If you’re parked in a blue badge parking space, you’ll need to display the badge at all times. You could be fined if you don’t display it.
If you’re parking in a private car park, and you don’t have a badge, you could always ask for permission to park in a disabled spot. The owner of the car park might allow you to park in the space without the badge. It’ll be up to the discretion of the owner of the car park though as they t the rules on who can park in the blue badge spaces.
How do I report someone breaking the blue badge rules?
According to our research, £158,000 worth of fines were issued to people who misused blue badge spaces.
Because of people misusing Blue Badge bays, two-thirds of blue badge holders have been forced to park elsewhere. Half of them struggled to get out of the car due to a lack of space*.
If you see someone misusing a council-owned blue badge bay, you can report it to your local authority.
Make sure you include as much information as you can, like:
- The car’s make and model
- Its registration
- How often you see the car in the space
- A photograph of the car in the space.
Some councils will have a dedicated form, others may have an email address. To find your local council’s information visit GOV.UK.
Supermarkets are slightly different as they’re privately owned. If you notice someone parking in a blue badge space who shouldn’t be, report it to the store manager or speak to customer service.
Which regions have the most blue badge holders per parking bay?
Some areas of the country are clearly feeling the pinch more than others.
Yorkshire & the Humber comes up on top with 129 blue badge holders fighting for the same space.
The East Midlands is close behind with 122 blue badge holders per space.
On the other end, Scotland leads the way with only 12 blue badge holders sharing a disabled space.
London is second-best at only 20 blue badge holders per space.
|Region||Blue badge holders per parking space|
East of England
Yorkshire & the Humber
Does having a blue badge affect your car insurance?
Having a disability shouldn’t lessen your chances of getting car insurance. In fact, the 2005 Disability Discrimination Act, insurance companies can’t charge you more just because you have a disability.
What could impact your insurance costs is if you’ve modified your car to accommodate your needs. These could include:
- Modified hand controls instead of foot pedals
- A steering ball for easier steering movements
- Conversions to accommodate a wheelchair.
You’ll need to tell your insurance company if you make any modifications to your car.
It’s also worth letting them know if you plan on sharing driving responsibilities with a family member or a carer.
If they’re doing the bulk of the driving, they might have to be put down as the policy holder rather than a named driver.
If you find that your prices are higher because of how you’ve had to adapt your car, it’s worth shopping around for a better price.
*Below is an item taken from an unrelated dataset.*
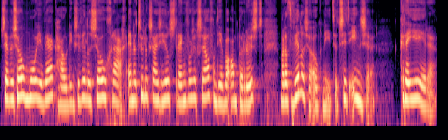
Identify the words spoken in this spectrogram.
Ze hebben zo'n mooie werkhouding. Ze willen zo graag. En natuurlijk zijn ze heel streng voor zichzelf, want die hebben amper rust. Maar dat willen ze ook niet. Het zit in ze. Creëren.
You may be able to find a better deal from a specialist insurer so they’re worth adding to your list when comparing prices.
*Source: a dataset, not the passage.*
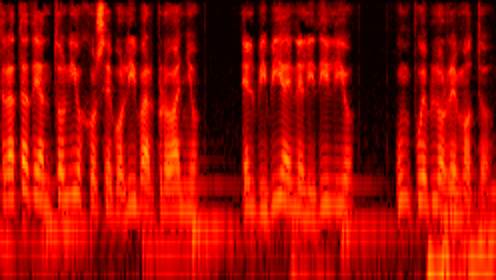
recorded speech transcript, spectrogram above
Trata de Antonio José Bolívar Proaño, él vivía en el Idilio, un pueblo remoto.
Compare car insurance quotes
Am I exempt from car tax because I have a disability?
You could be exempt from paying Vehicle Excise Duty (VED) - also called car tax - if you have a blue badge. You can claim the exemption when you tax your car.
To get the exemption:
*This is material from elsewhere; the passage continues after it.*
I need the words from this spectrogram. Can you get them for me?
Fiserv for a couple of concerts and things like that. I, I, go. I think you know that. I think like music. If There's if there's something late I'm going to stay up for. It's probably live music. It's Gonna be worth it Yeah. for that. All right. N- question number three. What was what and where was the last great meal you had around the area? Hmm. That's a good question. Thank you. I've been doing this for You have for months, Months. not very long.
- The car has to be registered to the person with the disability
- The car has to be used only for the needs of the person with the disability.
If you’re taxing a car for the first time, you can only claim the exemption at a Post Office.
For more information, visit GOV.UK.
Do I need to pay for tolls if I am a blue badge holder?
If you have a blue badge, you might not need to pay to cross certain toll roads. In most cases, you’ll need to apply to the concession before you cross, so it’s worth checking beforehand.
You can see the list of tolls at GOV.UK.
*Unless otherwise stated, all figures taken from omnibus research carried out by One Poll on behalf of Confused.com. This was an online poll of 2,000 UK adults who drive (nationally representative sample). The research was conducted between 14 August and 18 August 2020.
**5% of UK drivers admit to parking in blue badge parking space, despite not being or travelling with a blue badge permit holder. There are 41,178,424 driving licence holders in the UK. 5% of 41,178,424 = 2,058,921 = 2 million drivers.